Learn more about what to do if there are discrepancies in taxable volume amounts in this Vorys State and Local Tax Alert.

Ohio Supreme Court to Consider Constitutionality of 1989 DMA

Posted in Energy

On Tuesday, August 16th, the Supreme Court of Ohio will hear oral argument in Tribett v. Shepherd, a case involving the 1989 version of the Ohio Dormant Mineral Act (1989 DMA).

The Court is currently considering a number of cases involving the 1989 DMA, many of which are stayed pending the court’s decision in Walker v. Shondrick-Nau. But earlier this year, the Court lifted its stay in Tribett on the following issues:

Proposition of Law No. III: Interpreting the 1989 version of the DMA as “self-executing” violates the Ohio Constitution.
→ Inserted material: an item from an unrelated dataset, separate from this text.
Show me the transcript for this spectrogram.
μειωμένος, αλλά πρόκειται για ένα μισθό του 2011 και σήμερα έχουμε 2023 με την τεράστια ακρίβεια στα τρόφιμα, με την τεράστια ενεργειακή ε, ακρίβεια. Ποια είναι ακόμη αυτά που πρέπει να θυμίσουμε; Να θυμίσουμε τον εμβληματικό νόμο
  1. The 2006 Version of the DMA Is the Only Version of the DMA to be Applied After June 30, 2006, the Effective Date of Said Statute.
  2. Interpreting the 1989 Version of the DMA as “Self-Executing” Violates the Ohio Constitution.

Proposition of Law No. VII: A claim brought under the 1989 version of the DMA must have been filed within 21 years of March 22, 1989 (or, at the very latest, March 22, 1992), or such claim is barred by the statute of limitations in R.C. 2305.04.
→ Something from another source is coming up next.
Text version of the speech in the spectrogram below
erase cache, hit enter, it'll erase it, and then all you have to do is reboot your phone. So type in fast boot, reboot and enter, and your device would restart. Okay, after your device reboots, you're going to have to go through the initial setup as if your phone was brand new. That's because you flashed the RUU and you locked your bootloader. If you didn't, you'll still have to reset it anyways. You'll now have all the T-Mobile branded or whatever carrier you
For more on the background of the Tribett case, head over to Court News Ohio. The day’s oral arguments will begin at 9:00 a.m. (Tribett will be the second argument of the day). The oral argument can be viewed live and a replay will also be made available on The Ohio Channel.

Governor Kasich Signs Executive Order for Implementation of Oil and Gas Emergency Notification System
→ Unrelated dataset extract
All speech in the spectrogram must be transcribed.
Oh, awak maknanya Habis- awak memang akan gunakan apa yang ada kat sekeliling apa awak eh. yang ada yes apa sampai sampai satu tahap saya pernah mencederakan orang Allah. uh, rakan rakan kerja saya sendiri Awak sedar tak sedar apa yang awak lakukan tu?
Posted in Energy, Environment

On August 9, 2016, Governor Kasich signed Executive Order 2016-04K authorizing the immediate adoption of rules creating an emergency notification process for oil and gas related emergencies, such as an uncontrolled fire or the release of natural gas, oil, brine, hazardous substances and other wastes at a production or processing facility. Under the rules, such emergencies are to be reported to ODNR’s Division of Oil and Gas Resources Management who will then coordinate statewide notification and responses.

The Executive Order expires in 120 days or upon the formal adoption of ODNR’s Incident Notification Rule, whichever occurs first. Additional information on ODNR’s implementation of the one-call emergency notification system, including the draft Incident Notification Rule, is available on ODNR’s website.

Division Is Issuing State Lands Unitization Orders

Posted in Energy

Recently, Ohio’s Division of Oil and Gas Resources Management (Division) has issued several unitization orders that include unleased lands owned by the State of Ohio, including lands owned by the Department of Transportation (see here), the Ohio Rail Development Commission (see here), and the Department of Information Technology (see here).  The orders are on terms that closely match previous unit orders issued by the Division under R.C. 1509.28, with one notable exception – given the duration that some have been pending, the Division has allowed 25 months from the approval of the order to commence drilling operations as opposed to the 12-month period it usually prescribes.